What are the risks of paying ransomware?
- There is no guarantee that the attacker will actually provide the decryption key. In many cases, victims who pay the ransom never receive the key and remain unable to access their files
- Paying the ransom may encourage attackers to continue their campaign of attacks. If attackers know that victims are willing to pay the ransom, they may be more likely to carry out more attacks in the future
- Paying the ransom may make you a target for future attacks. If the attacker knows that you are willing to pay a ransom, you may be more likely to be targeted in the future
- Paying the ransom may be illegal. In some cases, paying a ransom to a criminal organization may be considered a form of funding terrorism or other illegal activities
What are the cost of ransomware?
What are the symptoms of ransomware?
- Your files are encrypted and you are unable to access them
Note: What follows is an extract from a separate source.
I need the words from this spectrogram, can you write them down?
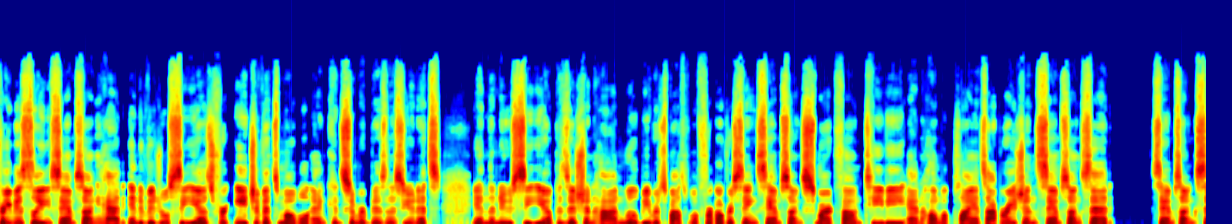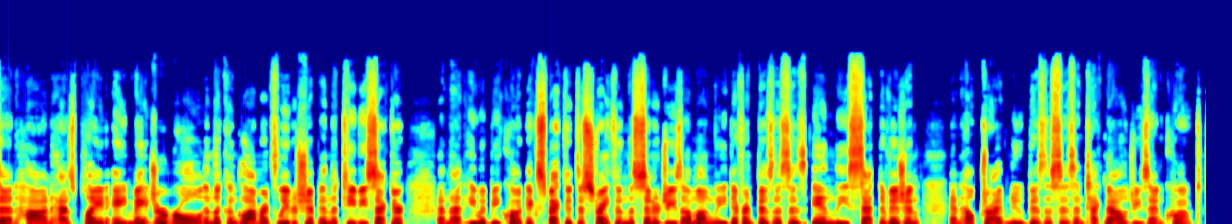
Previously, Samsung had individual CEOs for each of its mobile and consumer business units. In the new CEO position, Han will be responsible for overseeing Samsung's smartphone, TV, and home appliance operations, Samsung said. Samsung said Han has played a major role in the conglomerate's leadership in the TV sector and that he would be, quote, expected to strengthen the synergies among the different businesses in the set division and help drive new businesses and technologies, end quote.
- You receive a message from the attacker demanding a ransom payment in exchange for the decryption key
- You see unfamiliar programs or processes running on your computer
- Your computer becomes slow or unresponsive
- Your computer displays unusual error messages or pop-up windows
How to prevent ransomware attacks?
- Use reputable antivirus or security software and keep it up-to-date. This can help protect your computer from ransomware and other types of malware
- Be cautious when opening email attachments or links. Ransomware is often delivered through phishing emails, so it is important to be careful about what you click on
- Keep your operating system and other software up-to-date. Software updates often include security patches that can help protect your computer from ransomware and other threats
- Back up your files regularly. This can help protect your data if your computer is infected with ransomware. Make sure to adhere to one of the recommended backup strategies, such as the 3-2-1 backup strategy
- Be aware of the risks of ransomware and educate others in your organization about these threats. This can help prevent ransomware attacks and make it easier to detect and respond to them if they do occur
How can Synology protect me against ransomware?
- Prevent access — Reduce the spread of ransomware by setting file, application, and access permissions, and configure secure login credentials using Secure SignIn and C2 Password
- Protect devices — Outdated systems are at greater risk. Update all your NAS at once with Synology Central Management System (CMS), and safeguard other devices using group policies in Synology Directory Server and C2 Identity
- Avoid suspicious files — Spam and phishing emails containing suspicious files are common methods of spreading ransomware. Synology MailPlus provides strong anti-malware protection and spam prevention
- Check for vulnerabilities — Use Synology Security Advisor to routinely scan for malware, vulnerabilities, and abnormal login activities. Implement recommended changes to improve your NAS security. Learn more
More ways to protect your data
Manage your fleet
Leverage extensive features to centrally manage data access permissions, software status, system health, and more.
Monitor all your systems
Identify suspicious login activities, manage updates, and monitor device health, no matter where your devices are located.
IBM, Cost of a Data Breach 2022. https://www.ibm.com/reports/data-breach